A couple of years ago, I tried adding a larger variety of grains to my diet, because I felt that I was in a bit of a culinary rut and because whole grains are good for us and most of us do not eat enough of them. I wish I loved the readily available powerhouse that is quinoa more, but I don't, so I had to look a bit further afield to find grains that I actually did like such as barley, bulghur, farro, millet, wild rice, and freekeh, all of which I eat regularly. I make this freekeh pilaf, or a version thereof because it is very adaptable, fairly often. It stands up to strong flavors, has a great mouthfeel, and is tasty both hot and room temperature.
For those who have yet to come across freekeh, it is a nutty tasting dried green wheat that has been roasted. I personally prefer the fine ground version to the coarse. It is rich in iron, calcium and zinc, provides one with over 50% of one's daily requirement of manganese, not to mention the fact that it contains double the fiber and three times the protein of wild rice. And it is quite delicious.
This recipe makes two servings.

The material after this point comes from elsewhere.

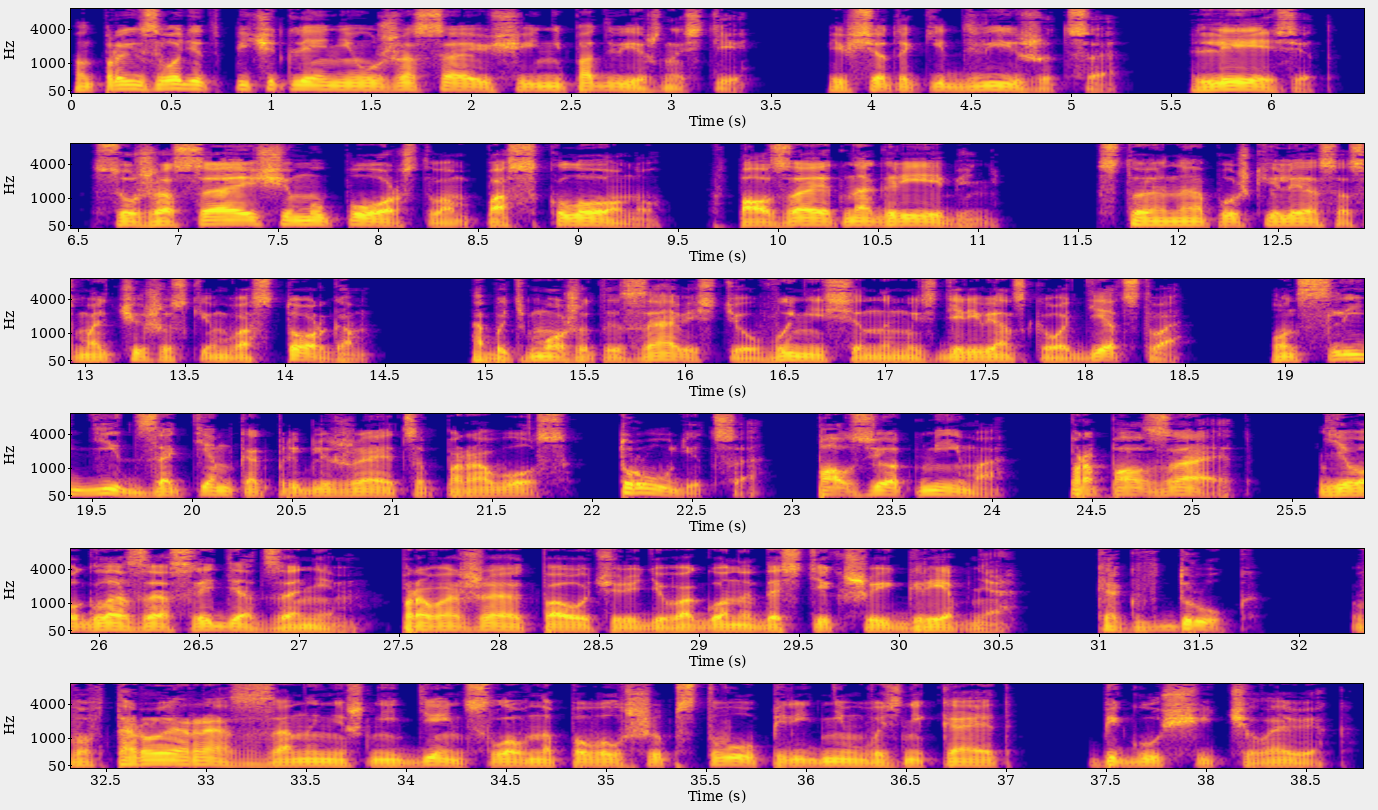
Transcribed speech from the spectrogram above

I usually have one portion, hot, with whatever I am having for dinner (see image below) and the second serving for lunch the next day, either as part of a "Buddha" Bowl, with various vegetables and perhaps some kimchi or combined with some cooked chickpeas for a quick lunch.
3/4 cup of freekeh, rinsed
1 1/4 cups of water, vegetable stock or chicken stock
1/2 white onion, diced
1 cup diced vegetables (above I used diced carrots only, but you can use pretty much anything you have in your fridge, or feel like eating. You can also add a generous tablespoon of chopped herbs at the end, which will also change the flavor palate. And, you can also add some raisins or chopped apricots as a foil, if you serve this with, say, lamb chops, or a dish that has a Middle eastern spice component)
1/4 tsp turmeric
1/8 tsp salt
1 tsp oil
2 tsps butter
Heat the oil in a saucepan over medium heat until it shimmers. Add the onion, carrot and spices and stir to combine. Cook for a couple of minutes, until the onion has started to soften.
Add the freekeh to the pan. Stir to combine with the vegetables. Cook, stirring constantly, for a minute or so to slightly toast the grain, before adding the stock to the pan.
Stir to combine, lower the heat slightly, cover and cook for fifteen minutes. Check at the ten minute mark; if the pan is starting to look a little dry, stir in an additional quarter cup of water or stock.
Remove from the heat, add the butter, and set aside for five additional minutes, covering it again, so that the grain can steam a bit and absorb the residual liquid.
After five minutes, stir in the now melted butter, check for seasoning, stir in the chopped herbs (if using) and serve your version of this as a side dish in much the same manner you would rice or couscous.